The Scandal of US Political Campaigning
The current media circus surrounding the 2012 Presidential election campaign has placed a spotlight on the standard features common to any US political campaign – the soundbites, the petty personal point-scoring, the obsession with image over substance.

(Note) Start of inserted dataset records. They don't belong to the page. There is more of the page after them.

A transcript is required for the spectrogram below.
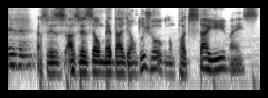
Uhum. Às, vezes, às vezes é o medalhão do jogo, não pode sair, mas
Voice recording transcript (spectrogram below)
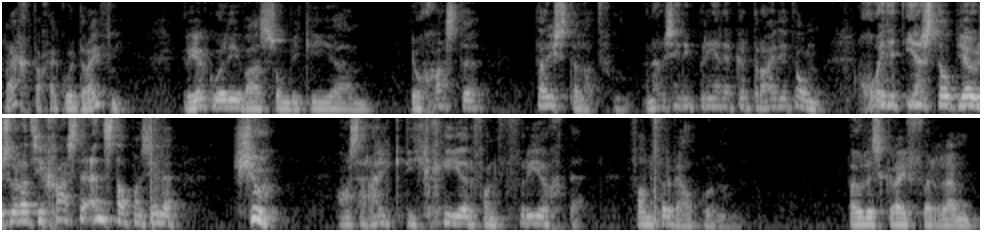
Regtig, ek oordryf nie. Reukolie was om bietjie ehm um, jou gaste tuis te laat voel. En nou sê die prediker draai dit om. Gooi dit eers op jou sodat die gaste instap en sê hulle, "Sjoe, ons ruik die geur van vreugde, van verwelkoming." Paulus skryf vir um,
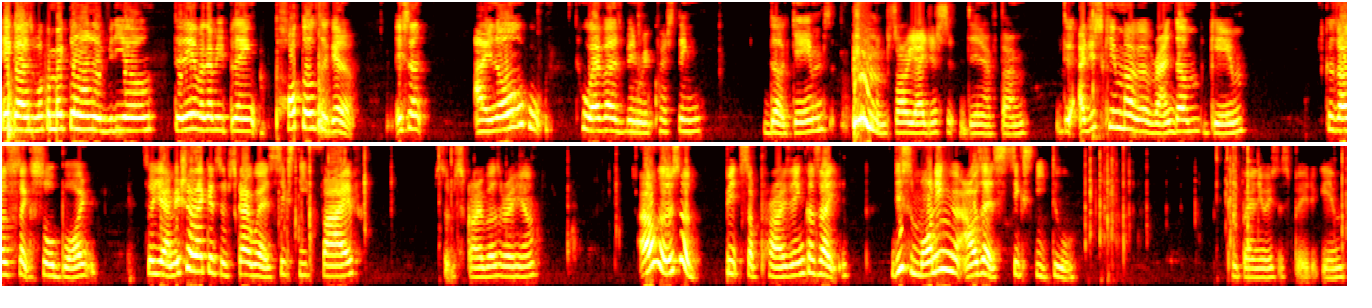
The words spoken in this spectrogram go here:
Hey guys, welcome back to another video. Today we're gonna be playing Portal together. Listen, I know who whoever has been requesting the games. I'm sorry, I just didn't have time. I just came up with a random game because I was like so bored. So yeah, make sure like and subscribe. We're at 65 subscribers right here. I don't know, this is a bit surprising because like this morning I was at 62. Okay, but anyways, let's play the game.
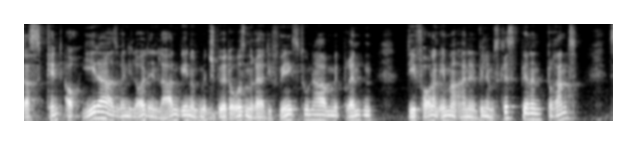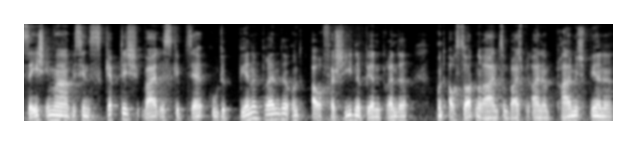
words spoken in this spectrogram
Das kennt auch jeder. Also wenn die Leute in den Laden gehen und mit Spirituosen relativ wenig zu tun haben mit Bränden, die fordern immer einen Williams Christ Birnenbrand. Sehe ich immer ein bisschen skeptisch, weil es gibt sehr gute Birnenbrände und auch verschiedene Birnenbrände und auch Sortenreihen, zum Beispiel eine Palmischbirne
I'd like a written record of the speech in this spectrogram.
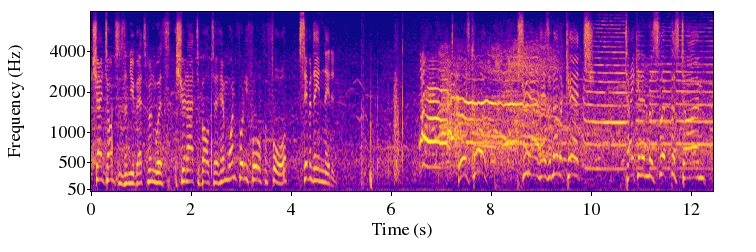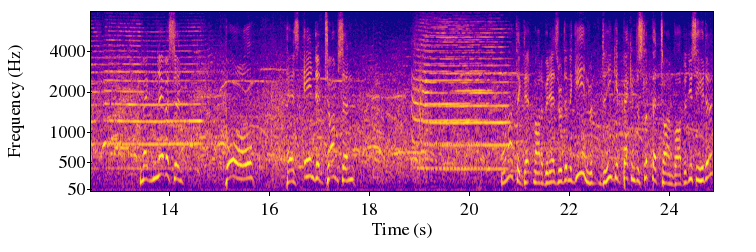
Shane Thomson's the new batsman with Srinath to bowl to him. 144 for four, 17 needed. Caught. Srinath has another catch. Taken in the slip this time. Magnificent ball has ended Thomson. And I think that might have been Ezra Azharuddin again. But did he get back into slip that time, Bob? Did you see who did it?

Whether it's a local election for a city councilman position, a gubernatorial race, or the battle to become President of the United States itself, the same rules apply – they are simply amplified and distorted, the higher up the political food chain the contests go. There is also a slavering focus on “scandals” by the media and the two adversaries' campaigns.
Pseudo-scandal masks the real issue

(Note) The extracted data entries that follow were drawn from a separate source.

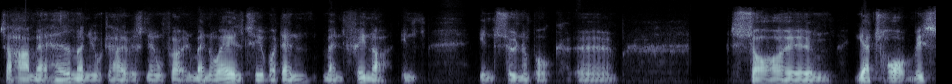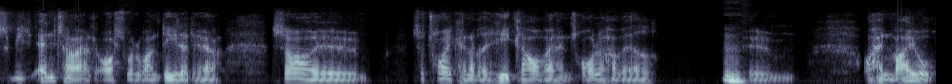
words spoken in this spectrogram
så har man, havde man jo, det har jeg vist nævnt før, en manual til, hvordan man finder en, en søndebuk. Øh, så øh, jeg tror, hvis vi antager, at Oswald var en del af det her, så, øh, så tror jeg ikke, han har været helt klar over, hvad hans rolle har været. Mm. Øh, og han var jo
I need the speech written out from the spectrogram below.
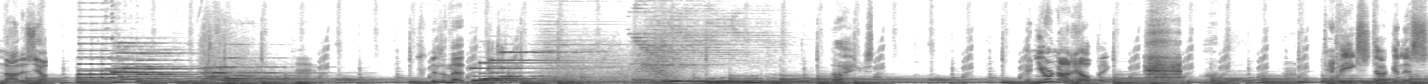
I'm not as young. Hmm. Isn't that... Ah, you're- And you're not helping. Being stuck in this.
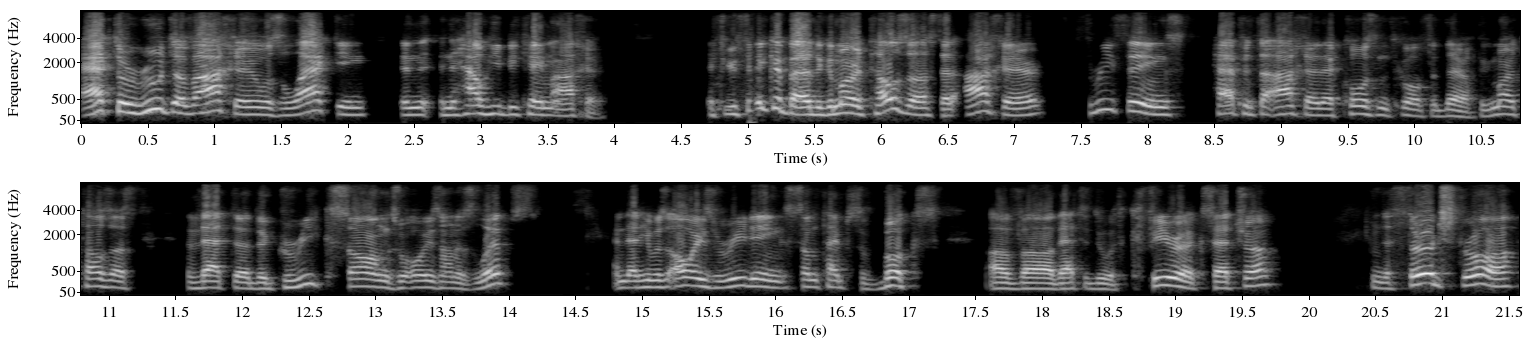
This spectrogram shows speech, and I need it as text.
At the root of Acher, it was lacking in, in how he became Acher. If you think about it, the Gemara tells us that Acher, three things happened to Acher that caused him to go off the derech. The Gemara tells us that the, the Greek songs were always on his lips, and that he was always reading some types of books of uh, that to do with kfira, etc. And the third straw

So as a result, we have been served up a series of scandals throughout this Presidential campaign – Romney's tax status, Obama's attitude to Islamist attacks in Libya, Romney's “binders of women” remark, Obama's supposed lack of gravitas – the list goes on. All these storm-in-a-teacup scandals really do, however, is distract from the biggest scandal surrounding US political campaigning, namely the overwhelming influence of the same big-money donors over both candidates.

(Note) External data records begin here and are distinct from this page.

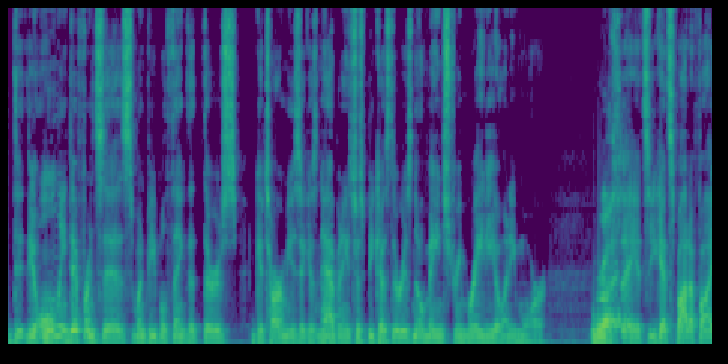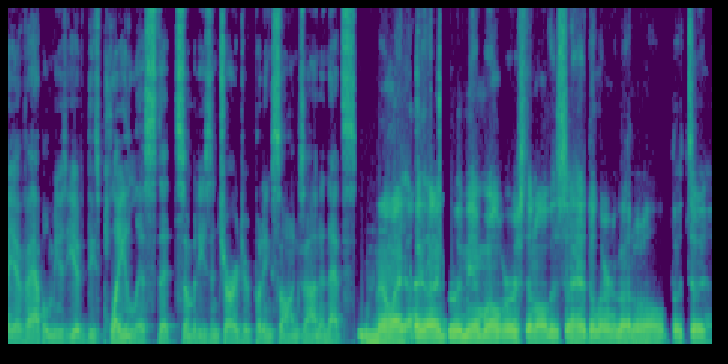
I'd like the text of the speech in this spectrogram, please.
the, the only difference is when people think that there's guitar music isn't happening it's just because there is no mainstream radio anymore right say it's you get spotify you have apple music you have these playlists that somebody's in charge of putting songs on and that's no i i, I believe me i'm well versed in all this i had to learn about it all but uh,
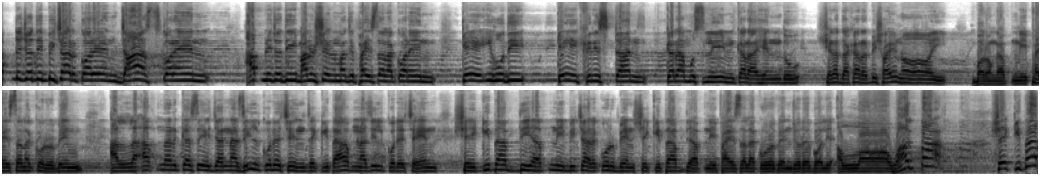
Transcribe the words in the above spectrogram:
আপনি যদি বিচার করেন জাজ করেন, আপনি যদি মানুষের মাঝে ফয়সালা করেন, কে ইহুদি, কে খ্রিস্টান, কারা মুসলিম, কারা হিন্দু, সেটা দেখার বিষয় নয়। বরং আপনি ফয়সালা করবেন। আল্লাহ আপনার কাছে যা নাজিল করেছেন, যে কিতাব নাজিল করেছেন, সেই কিতাব দিয়ে আপনি বিচার করবেন, সেই কিতাব দিয়ে আপনি ফয়সালা করবেন। জোরে বলে, আল্লাহ সেই কিতাব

Money talks and democracy walks
It's no big secret that to win any US election campaign, you need to have the big bucks behind you. The late, great Gore Vidal first coined the expression “the property party” to describe the de facto one-party state hidden behind the Republican and Democrat “wings”, and it was he who recalled giving up a political career when he realised that he would have to raise $10,000 each day after being elected simply to ensure his re-election. In fact, since the mid-20th century, the candidate who has raised the most campaigning cash at Congressional level or higher has won the election more than 95% of the time!
Puppets of Wall Street and the mega-corps
By the time Election Day dawns next month, Barack Obama and Mitt Romney will have raised over $1 billion each for direct campaigning, with a further billion summoned up by their “arms-length” campaign groups. And where has this money come from? Well Mitt Romney's top five benefactors are all Wall Street banks, while Obama has been treated to $700,000 worth of largesse from Google and Microsoft. It is very unlikely that either candidate will be wishing to displease any of these once elected.